### Exercise instructions
Word for word, please restate each record and pass over the pictures.

(Data items)
_ _ _ _ _ _ _
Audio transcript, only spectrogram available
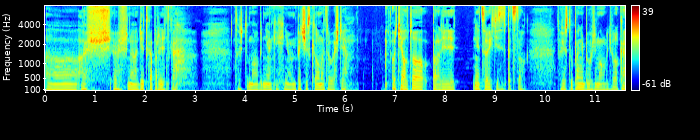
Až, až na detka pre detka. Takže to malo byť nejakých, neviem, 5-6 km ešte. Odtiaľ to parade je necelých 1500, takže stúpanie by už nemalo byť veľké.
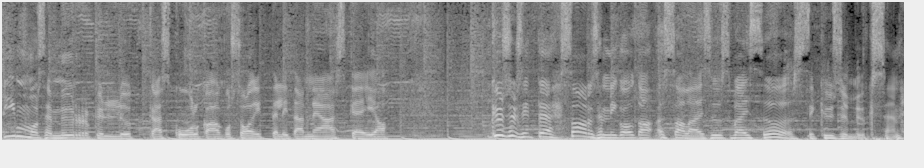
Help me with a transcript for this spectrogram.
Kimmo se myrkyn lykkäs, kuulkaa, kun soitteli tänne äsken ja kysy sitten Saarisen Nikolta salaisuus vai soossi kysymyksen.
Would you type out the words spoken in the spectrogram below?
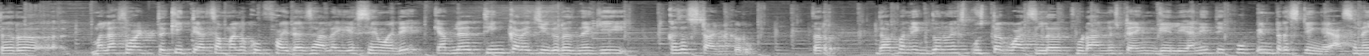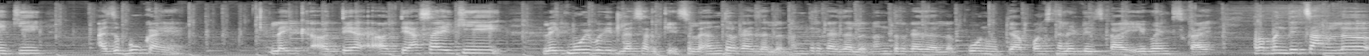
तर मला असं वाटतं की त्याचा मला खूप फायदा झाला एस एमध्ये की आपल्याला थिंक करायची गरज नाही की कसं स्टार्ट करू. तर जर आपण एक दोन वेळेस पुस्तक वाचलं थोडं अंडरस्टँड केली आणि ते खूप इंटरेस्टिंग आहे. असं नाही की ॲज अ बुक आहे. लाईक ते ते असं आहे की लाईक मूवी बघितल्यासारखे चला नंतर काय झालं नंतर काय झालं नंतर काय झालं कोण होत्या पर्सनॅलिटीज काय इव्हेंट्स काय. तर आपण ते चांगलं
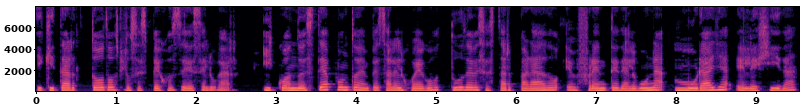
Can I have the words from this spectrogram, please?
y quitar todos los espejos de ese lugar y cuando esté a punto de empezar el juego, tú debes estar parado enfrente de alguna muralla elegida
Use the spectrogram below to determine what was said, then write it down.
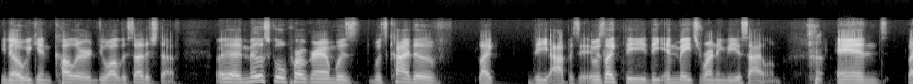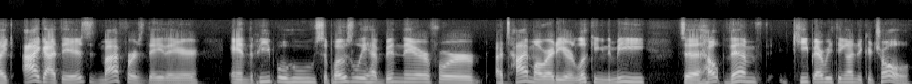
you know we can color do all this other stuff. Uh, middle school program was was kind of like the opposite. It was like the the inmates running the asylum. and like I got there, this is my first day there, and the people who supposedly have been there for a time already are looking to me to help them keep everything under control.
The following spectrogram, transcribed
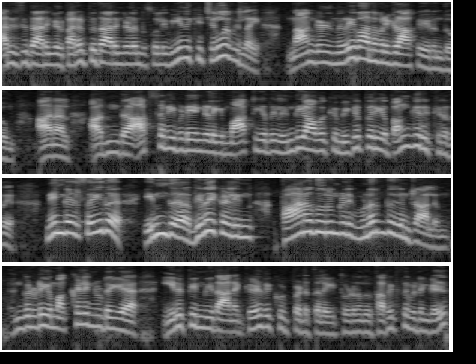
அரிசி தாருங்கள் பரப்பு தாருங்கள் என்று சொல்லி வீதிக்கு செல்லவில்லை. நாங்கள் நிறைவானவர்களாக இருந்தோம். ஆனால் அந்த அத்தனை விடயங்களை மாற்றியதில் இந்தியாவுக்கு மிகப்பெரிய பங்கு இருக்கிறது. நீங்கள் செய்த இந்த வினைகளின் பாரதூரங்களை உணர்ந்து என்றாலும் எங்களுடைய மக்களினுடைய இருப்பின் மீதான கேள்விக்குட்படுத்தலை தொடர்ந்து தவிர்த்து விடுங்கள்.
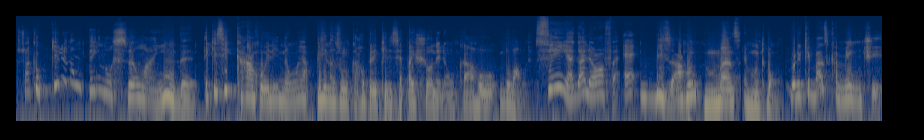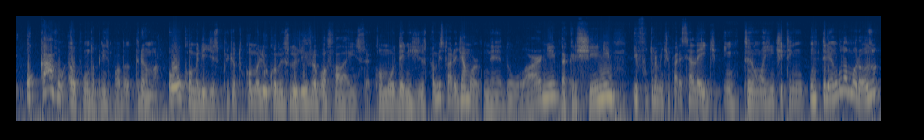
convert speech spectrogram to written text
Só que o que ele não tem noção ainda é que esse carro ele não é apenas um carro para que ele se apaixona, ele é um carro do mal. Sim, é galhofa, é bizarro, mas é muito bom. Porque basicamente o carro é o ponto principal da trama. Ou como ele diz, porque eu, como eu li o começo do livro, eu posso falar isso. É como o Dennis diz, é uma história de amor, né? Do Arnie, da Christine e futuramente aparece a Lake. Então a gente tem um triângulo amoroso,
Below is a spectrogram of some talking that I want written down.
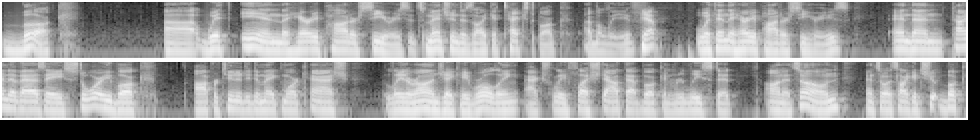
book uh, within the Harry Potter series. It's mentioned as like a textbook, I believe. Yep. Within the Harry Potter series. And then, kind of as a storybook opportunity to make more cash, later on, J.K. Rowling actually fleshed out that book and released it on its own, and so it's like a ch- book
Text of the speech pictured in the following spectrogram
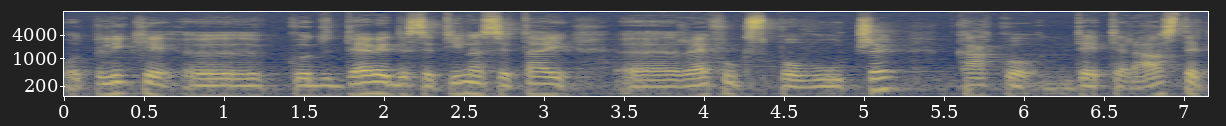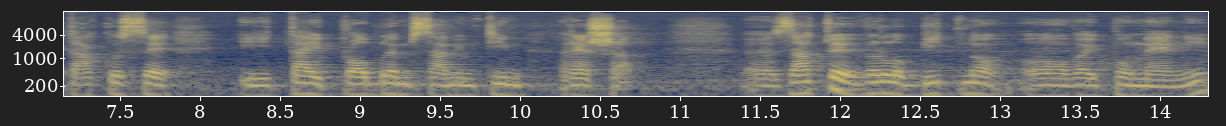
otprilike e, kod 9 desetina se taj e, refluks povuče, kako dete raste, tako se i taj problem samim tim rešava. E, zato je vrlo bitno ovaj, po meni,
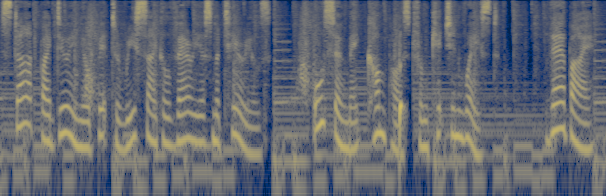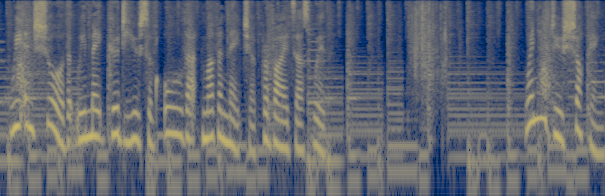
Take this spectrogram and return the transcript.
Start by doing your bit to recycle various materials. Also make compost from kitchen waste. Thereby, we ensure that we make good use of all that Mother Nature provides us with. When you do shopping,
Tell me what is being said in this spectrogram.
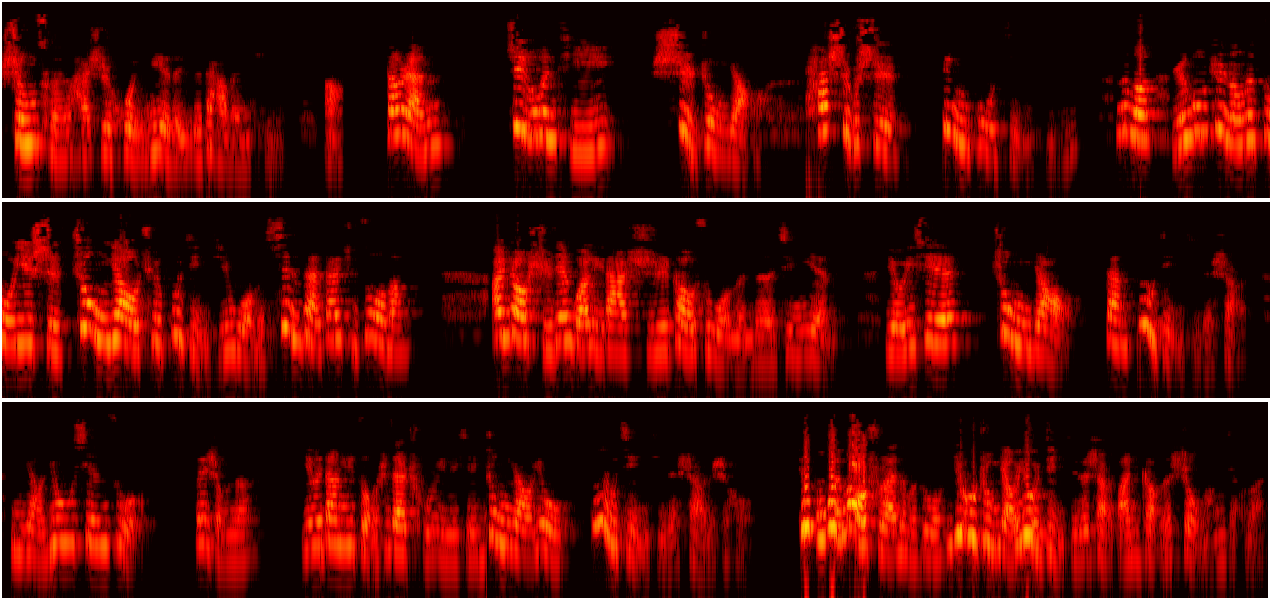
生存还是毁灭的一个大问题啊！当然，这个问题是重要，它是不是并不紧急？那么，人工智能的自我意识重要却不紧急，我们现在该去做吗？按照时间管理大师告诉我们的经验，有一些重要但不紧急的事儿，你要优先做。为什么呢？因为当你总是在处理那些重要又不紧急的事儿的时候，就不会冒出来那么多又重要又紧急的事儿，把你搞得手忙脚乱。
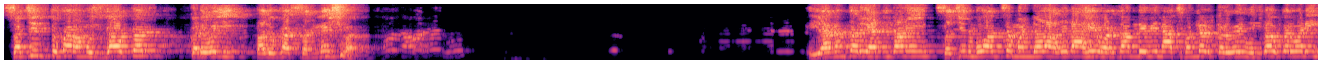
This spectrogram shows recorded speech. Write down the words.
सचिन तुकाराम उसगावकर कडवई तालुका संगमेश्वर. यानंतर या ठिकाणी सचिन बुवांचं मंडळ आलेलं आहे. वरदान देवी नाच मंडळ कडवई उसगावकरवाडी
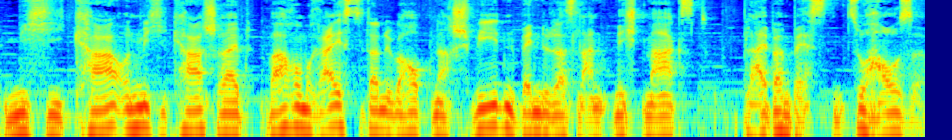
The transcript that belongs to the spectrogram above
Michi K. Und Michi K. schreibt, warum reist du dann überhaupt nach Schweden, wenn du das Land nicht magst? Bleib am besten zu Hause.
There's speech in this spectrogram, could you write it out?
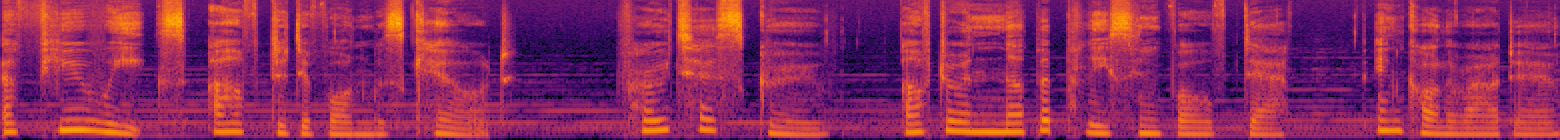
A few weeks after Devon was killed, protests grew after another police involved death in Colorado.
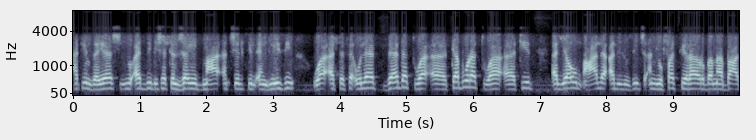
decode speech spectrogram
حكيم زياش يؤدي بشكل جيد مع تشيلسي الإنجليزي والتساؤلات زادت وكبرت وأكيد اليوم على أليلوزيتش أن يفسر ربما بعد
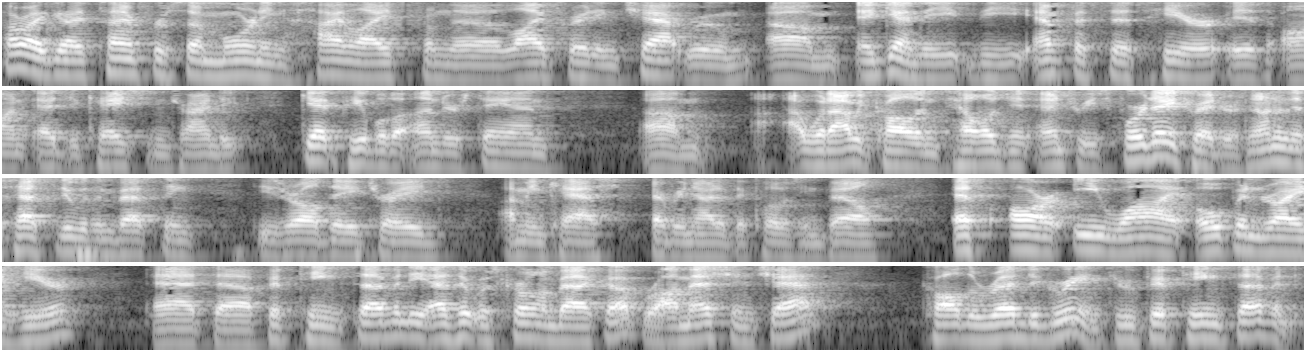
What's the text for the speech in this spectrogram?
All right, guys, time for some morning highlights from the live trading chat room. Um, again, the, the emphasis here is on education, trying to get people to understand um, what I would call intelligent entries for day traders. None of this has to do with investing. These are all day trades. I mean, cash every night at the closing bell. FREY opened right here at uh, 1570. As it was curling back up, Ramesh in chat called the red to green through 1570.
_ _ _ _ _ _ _
### Answer space
Audio transcript, only spectrogram available
Až, až na detka pre detka. Takže to malo byť nejakých, neviem, 5-6 km ešte. Odtiaľ to parade je necelých 1500, takže stúpanie by už nemalo byť veľké.
Help me with a transcript for this spectrogram.
Kimmo se myrkyn lykkäs, kuulkaa, kun soitteli tänne äsken ja kysy sitten Saarisen Nikolta salaisuus vai soossi kysymyksen.
Would you type out the words spoken in the spectrogram below?
तर मला असं वाटतं की त्याचा मला खूप फायदा झाला एस एमध्ये की आपल्याला थिंक करायची गरज नाही की कसं स्टार्ट करू. तर जर आपण एक दोन वेळेस पुस्तक वाचलं थोडं अंडरस्टँड केली आणि ते खूप इंटरेस्टिंग आहे. असं नाही की ॲज अ बुक आहे. लाईक ते ते असं आहे की लाईक मूवी बघितल्यासारखे चला नंतर काय झालं नंतर काय झालं नंतर काय झालं कोण होत्या पर्सनॅलिटीज काय इव्हेंट्स काय. तर आपण ते चांगलं
Can I have the words from this spectrogram, please?
y quitar todos los espejos de ese lugar y cuando esté a punto de empezar el juego, tú debes estar parado enfrente de alguna muralla elegida
Use the spectrogram below to determine what was said, then write it down.
you know we can color do all this other stuff. Uh, middle school program was was kind of like the opposite. It was like the the inmates running the asylum. and like I got there, this is my first day there, and the people who supposedly have been there for a time already are looking to me to help them keep everything under control.
The following spectrogram, transcribed
அரிசி தாருங்கள் பரப்பு தாருங்கள் என்று சொல்லி வீதிக்கு செல்லவில்லை. நாங்கள் நிறைவானவர்களாக இருந்தோம். ஆனால் அந்த அத்தனை விடயங்களை மாற்றியதில் இந்தியாவுக்கு மிகப்பெரிய பங்கு இருக்கிறது. நீங்கள் செய்த இந்த வினைகளின் பாரதூரங்களை உணர்ந்து என்றாலும் எங்களுடைய மக்களினுடைய இருப்பின் மீதான கேள்விக்குட்படுத்தலை தொடர்ந்து தவிர்த்து விடுங்கள்.
convert speech spectrogram to written text
Só que o que ele não tem noção ainda é que esse carro ele não é apenas um carro para que ele se apaixona, ele é um carro do mal. Sim, é galhofa, é bizarro, mas é muito bom. Porque basicamente o carro é o ponto principal da trama. Ou como ele diz, porque eu, como eu li o começo do livro, eu posso falar isso. É como o Dennis diz, é uma história de amor, né? Do Arnie, da Christine e futuramente aparece a Lake. Então a gente tem um triângulo amoroso,
Below is a spectrogram of some talking that I want written down.
book uh, within the Harry Potter series. It's mentioned as like a textbook, I believe. Yep. Within the Harry Potter series. And then, kind of as a storybook opportunity to make more cash, later on, J.K. Rowling actually fleshed out that book and released it on its own, and so it's like a ch- book
Text of the speech pictured in the following spectrogram
otprilike e, kod 9 desetina se taj e, refluks povuče, kako dete raste, tako se i taj problem samim tim rešava. E, zato je vrlo bitno ovaj, po meni,
Take this spectrogram and return the transcript.
Start by doing your bit to recycle various materials. Also make compost from kitchen waste. Thereby, we ensure that we make good use of all that Mother Nature provides us with. When you do shopping,
Tell me what is being said in this spectrogram.
生存还是毁灭的一个大问题啊！当然，这个问题是重要，它是不是并不紧急？那么，人工智能的自我意识重要却不紧急，我们现在该去做吗？按照时间管理大师告诉我们的经验，有一些重要但不紧急的事儿，你要优先做。为什么呢？因为当你总是在处理那些重要又不紧急的事儿的时候，就不会冒出来那么多又重要又紧急的事儿，把你搞得手忙脚乱。
This spectrogram shows recorded speech. Write down the words.
सचिन तुकाराम उसगावकर कडवई तालुका संगमेश्वर. यानंतर या ठिकाणी सचिन बुवांचं मंडळ आलेलं आहे. वरदान देवी नाच मंडळ कडवई उसगावकरवाडी
The transcript that belongs to the spectrogram above
Michi K. Und Michi K. schreibt, warum reist du dann überhaupt nach Schweden, wenn du das Land nicht magst? Bleib am besten zu Hause.
There's speech in this spectrogram, could you write it out?
A few weeks after Devon was killed, protests grew after another police involved death in Colorado.
decode speech spectrogram
حكيم زياش يؤدي بشكل جيد مع تشيلسي الإنجليزي والتساؤلات زادت وكبرت وأكيد اليوم على أليلوزيتش أن يفسر ربما بعد
What's the text for the speech in this spectrogram?
All right, guys, time for some morning highlights from the live trading chat room. Um, again, the, the emphasis here is on education, trying to get people to understand um, what I would call intelligent entries for day traders. None of this has to do with investing. These are all day trades. I mean, cash every night at the closing bell. FREY opened right here at uh, 1570. As it was curling back up, Ramesh in chat called the red to green through 1570.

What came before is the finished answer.